Exercise objective: Set down, exactly and with nothing added, the lines running from the one that holds "Here is some" to the final line of the records. Pictures stay out of the copy.

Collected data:

• • • • • • •

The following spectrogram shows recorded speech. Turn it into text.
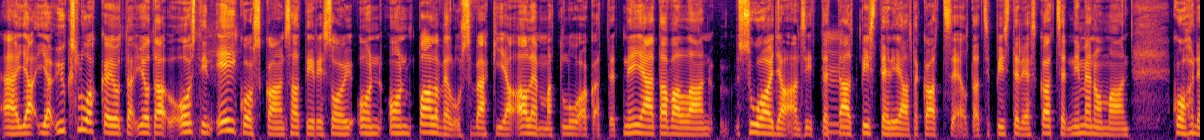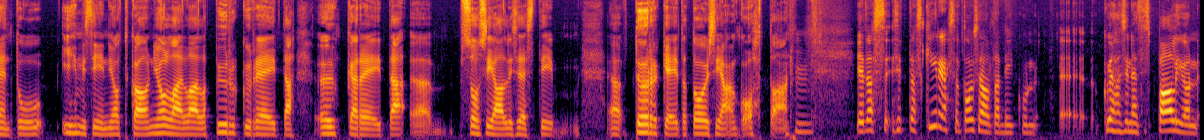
Ää, ja, ja yksi luokka, jota, jota Ostin ei koskaan satirisoi, on, on palvelusväki ja alemmat luokat. Et ne jää tavallaan suojaan sitten mm. täältä pistelijältä katseelta. Et se pistelijäs katse nimenomaan kohdentuu ihmisiin, jotka on jollain lailla pyrkyreitä, öykkäreitä, äh, sosiaalisesti äh, törkeitä toisiaan kohtaan. Mm. Ja tässä, sit tässä kirjassa toisaalta, niin kun, äh, kyllähän siinä siis paljon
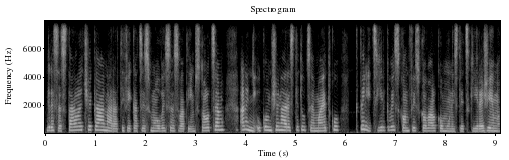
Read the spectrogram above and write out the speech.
kde se stále čeká na ratifikaci smlouvy se svatým stolcem a není ukončena restituce majetku, který církvi skonfiskoval komunistický režim.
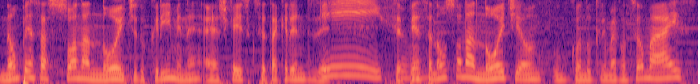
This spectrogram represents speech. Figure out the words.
não pensar só na noite do crime, né? É, Acho que é isso que você tá querendo dizer. Isso. Você pensa não só na noite on- quando o crime aconteceu, mas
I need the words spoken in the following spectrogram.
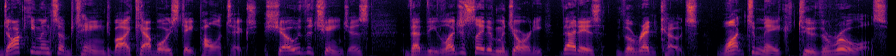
Documents obtained by Cowboy State Politics show the changes that the legislative majority, that is, the Redcoats, want to make to the rules.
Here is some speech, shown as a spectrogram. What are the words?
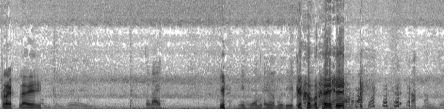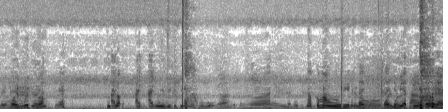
เปรอะเลยตรงไหนมือเกือบมือตีเกับไปมวยมืดมั้งเกือบไอ้ไอ้นี่วิกตีมันทมุเหรออ๋อเกือบก็มองมือตีแต่แต่จะเวียดปีนโตยัง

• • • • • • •

Solution to the exercise:
Here is some speech, shown as a spectrogram. What are the words?
เปรอะเลยตรงไหนมือเกือบมือตีเกับไปมวยมืดมั้งเกือบไอ้ไอ้นี่วิกตีมันทมุเหรออ๋อเกือบก็มองมือตีแต่แต่จะเวียดปีนโตยัง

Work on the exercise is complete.